Social Media: the natural choice for inorganic traffic
Friday, 16 November 2007 — by Wayne Smallman
As a ‘blogger, the flow of traffic I receive is either ‘natural’ (web directories, search engines, other ‘blogs), or it’s from Social Media venues (StumbleUpon, Digg, Reddit et cetera). But given how Social Media is maturing as a legitimate marketing method, why is the traffic it generates deemed unnatural?
Much has been said recently about the natural link growth of a ‘blog or website, and how the unnatural spiky surges in traffic to a ‘blog and the links they generate are less favourable than more gradual back-links:
“Dave Naylor hinted that he believed that Google is looking at how natural a site’s link growth profile looks like, and discounting many of the rapid growth spikes if they are not followed up by an increased baseline link growth rate.”
Assuming this is the case, I find this thinking highly hypocritical.
If so-called ‘linkbait’ is the tool of choice for seasoned marketeers, whipping up a frenzy around a service or a product to generate buzz, is that bad?
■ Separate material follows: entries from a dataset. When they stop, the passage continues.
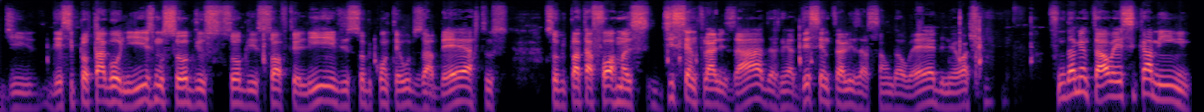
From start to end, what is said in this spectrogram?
de, desse protagonismo sobre, os, sobre software livre, sobre conteúdos abertos, sobre plataformas descentralizadas, né, a descentralização da web. Né, eu acho fundamental esse caminho.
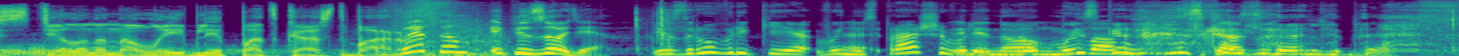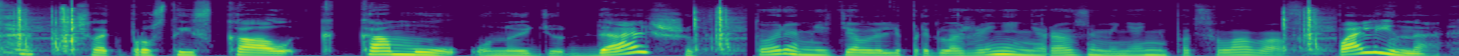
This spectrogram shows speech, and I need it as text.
сделано на лейбле «Подкаст Бар». В этом эпизоде Из рубрики вы не спрашивали, Или, но, мы вам сказали. да. Человек просто искал, к кому он уйдет дальше. История мне сделали предложение, ни разу меня не поцеловав. Полина,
Would it be preferable for these guys to buy banner adverts to drive web traffic instead?
Surely, if I piled a load of money into a Google AdWords campaign and generated the same amount of buzz, would I then be penalized by Google?
I very much doubt.
Natural linking selection
So if it is a question of generating quality back-links to your on-line marketing campaign — be it paid-for or driven by Social Media — let’s take this a step further, shall we?
If your ‘blog or website gets nothing more than a load of really low quality back-links, why would the likes of Google feel the need to hand-edit the article in question and knock it out of their index, or remove a PageRank point or two?
After all, links being the web currency of choice, poor quality back-links do not equate to a high ranking with any search engine, so the penalty is entirely self-regulating, surely?
And what if your on-line marketing campaign is a success? Chances are, you’ll start to generate incidental traffic to your content, probably driven by people sending emails to friends, family and colleagues, or from the main-stream media.
When this happens, the indicators are clear; the content behind your campaign is so strong it’s alive! Does that warrant being penalized? No, that would be very, very wrong.
The problem is, Social Media marketing does get penalized.
Patterns in Social Media
OK, so you have yourself an article, you think it’s great and you have a bunch of friends waiting in the wings, ready to submit and then vote on your content.
You choose your time, then flick the switch and wait. After the initial surge in traffic (probably friends of friends) the traffic dies off, pretty much across the board.
Why? Chances are the article you thought was great was barely average for everyone else. And the same rules apply to the marketeers, too.
This is Social Media democracy in action, baby! And you got the big thumbs down. As have I in the past, and more than once, too.
So how unnatural is natural selection? This is a brave new world, one of UGC (User-Generated Content) and democratized content.
- Linkbait is the New Reciprocal Links Page
- Internet censorship and Digg democracy
- Google doesn’t get Social Media
- Social Media to kill Google’s search algorithm?